In summary, we report the experimental realization of the SYK model and its generalization. The measurements of fermion-pair correlation functions in our experiment exhibit the instability of the maximally chaotic NFL phase of the SYK model against certain types of four-fermion perturbations, which drives the system into a less chaotic fermion-pair condensed phase with spontaneous \({\cal{T}}\)-breaking. These successful experimental demonstrations rely heavily on the fully controllability of our NMR quantum simulator. The NMR system has the advantages of well characterized qubits, long decoherence time, and fine control of nuclear spins through RF fields, which enable us to simulate the dynamics of generalized SYK model. Our experiment demonstrates the first step towards quantum simulation of non-Fermi-liquid states in strongly interacting systems. The methods used here can also be adapted in other quantum platforms, and may provide a new path towards exploring the holographic duality. It will also be interesting to further test non-equilibrium dynamic and the scrambling of information by measuring the out-of-time-order correlation, which has been proposed as a identification of chaos in quantum systems.

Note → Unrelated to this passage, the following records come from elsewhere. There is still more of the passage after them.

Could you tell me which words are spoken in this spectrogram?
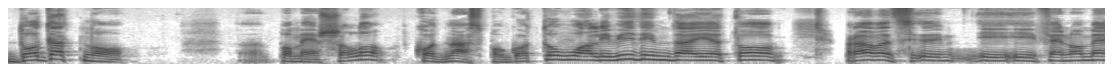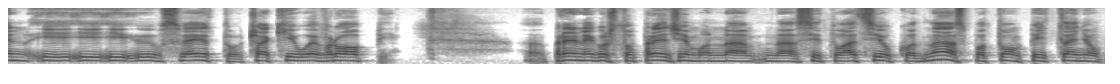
dodatno pomešalo, kod nas pogotovo, ali vidim da je to pravac i, i fenomen i, i, i u svetu, čak i u Evropi. Pre nego što pređemo na, na situaciju kod nas po tom pitanju,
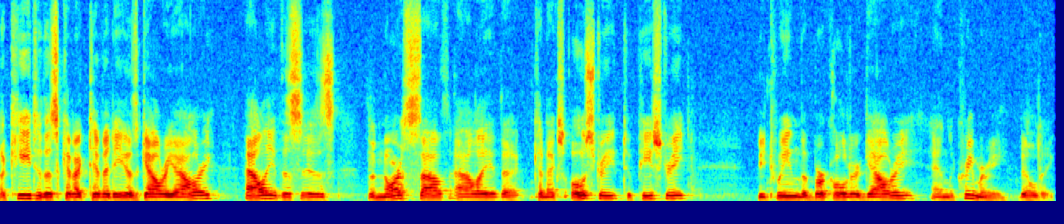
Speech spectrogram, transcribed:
A key to this connectivity is Gallery Alley. Alley. This is the north-south alley that connects O Street to P Street between the Burkholder Gallery and the Creamery building.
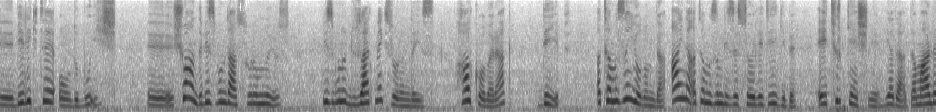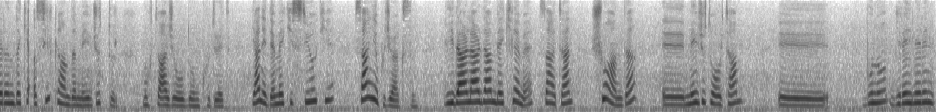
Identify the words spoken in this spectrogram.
e, birlikte oldu bu iş. E, şu anda biz bundan sorumluyuz. Biz bunu düzeltmek zorundayız. Halk olarak deyip atamızın yolunda aynı atamızın bize söylediği gibi Ey Türk gençliği ya da damarlarındaki asil kanda mevcuttur muhtaç olduğun kudret. Yani demek istiyor ki sen yapacaksın. Liderlerden bekleme. Zaten şu anda e, mevcut ortam e, bunu bireylerin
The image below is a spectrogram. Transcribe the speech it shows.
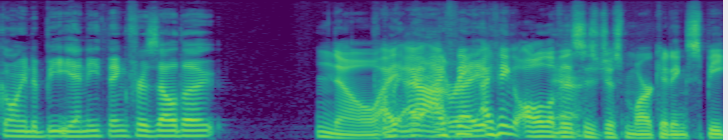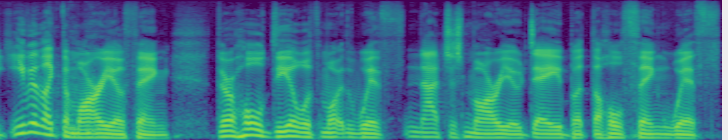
going to be anything for Zelda? No, I, Probably I, I think right? I think all of this is just marketing speak. Even like the Mario thing, their whole deal with with not just Mario Day, but the whole thing with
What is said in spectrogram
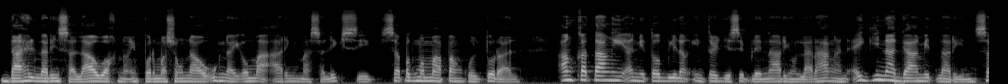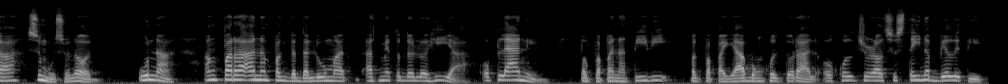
Dahil na rin sa lawak ng impormasyong nauugnay o maaring masaliksik sa pagmamapang kultural, ang katangian nito bilang interdisiplinaryong larangan ay ginagamit na rin sa sumusunod. Una, ang paraan ng pagdadalumat at metodolohiya o planning pagpapanatili, pagpapayabong kultural o cultural sustainability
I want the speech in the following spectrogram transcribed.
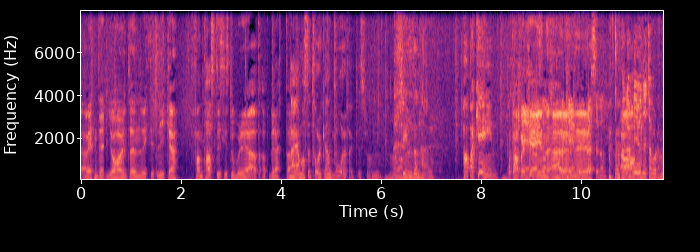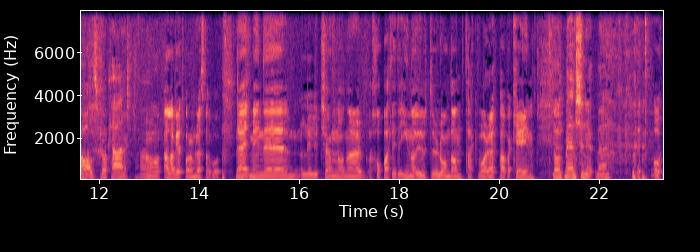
jag vet inte, jag har ju inte en riktigt lika fantastisk historia att, att berätta. Nej, jag måste torka en tår faktiskt från kinden här. Pappa Kane. Pappa Kane alltså. är Pappa Kane en... eh, president. Det har blivit lite av vårt valspråk här. Ja. ja, alla vet vad de röstar på. Nej, min eh, Lily Chen, hon har hoppat lite in och ut ur London tack vare Pappa Kane. Don't mention it man. Och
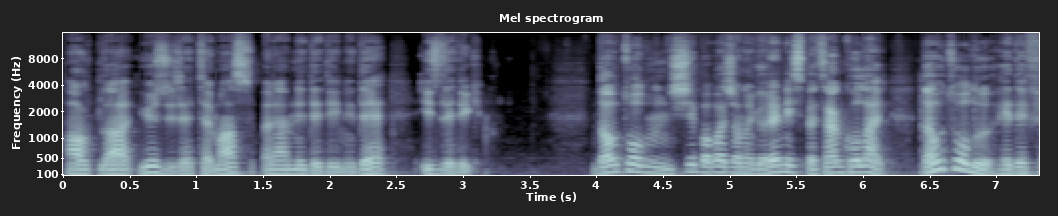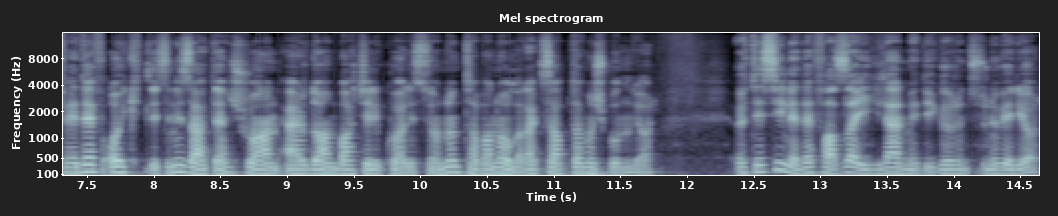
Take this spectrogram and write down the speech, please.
halkla yüz yüze temas önemli dediğini de izledik. Davutoğlu'nun işi Babacan'a göre nispeten kolay. Davutoğlu hedef hedef oy kitlesini zaten şu an Erdoğan-Bahçeli koalisyonunun tabanı olarak saptamış bulunuyor. Ötesiyle de fazla ilgilenmediği görüntüsünü veriyor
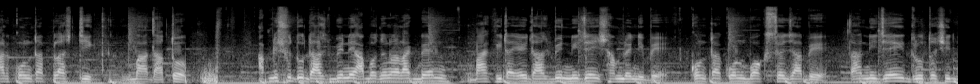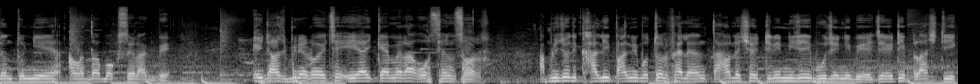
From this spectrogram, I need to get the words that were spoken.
আর কোনটা প্লাস্টিক বা ধাতব। আপনি শুধু ডাস্টবিনে আবর্জনা রাখবেন, বাকিটা এই ডাস্টবিন নিজেই সামলে নিবে। কোনটা কোন বক্সে যাবে, তা নিজেই দ্রুত সিদ্ধান্ত নিয়ে আলাদা বক্সে রাখবে। এই ডাস্টবিনে রয়েছে এআই ক্যামেরা ও সেন্সর। আপনি যদি খালি পানির বোতল ফেলেন, তাহলে সেটি নিজেই বুঝে নিবে যে এটি প্লাস্টিক।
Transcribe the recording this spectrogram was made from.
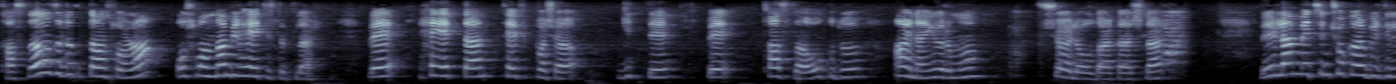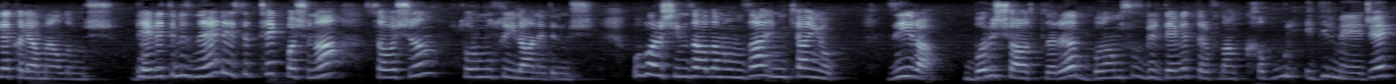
Taslağı hazırladıktan sonra Osmanlı'dan bir heyet istediler. Ve heyetten Tevfik Paşa gitti ve taslağı okudu. Aynen yorumu şöyle oldu arkadaşlar. Verilen metin çok ağır bir dille kaleme alınmış. Devletimiz neredeyse tek başına savaşın sorumlusu ilan edilmiş. Bu barışı imzalamamıza imkan yok. Zira barış şartları bağımsız bir devlet tarafından kabul edilmeyecek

One major concern is about the scalability of the control techniques adopted in the experiment, as it is supposed to be the largest obstacle when performing higher-dimensional digital quantum simulations. In fact, the gradient-based optimal control is the bottleneck that limits future experimental size. Despite its extraordinary performance in small number of qubits, this technique does not posses well scalability in principle. Recently, an alternative method that utilizes the power of quantum processor together with machine learning techniques to enhance quantum control was reported.63,64 This method is also efficient, i.e., requires polynomial time for optimization with the number of qubits. Improvement of control fidelities was solidly demonstrated on a 12-qubit system.64 Compared to the results here, this technique leads to similar control accuracies according to our numerical simulation. As this new optimization method can be scaled up to many qubits, we anticipate it to underpin future quantum simulation tasks of more complex SYK, as well as other models. For instance, one of most exciting prospects is to mimic the black holes and thus experimentally test the quantum gravitation ideas in the laboratory.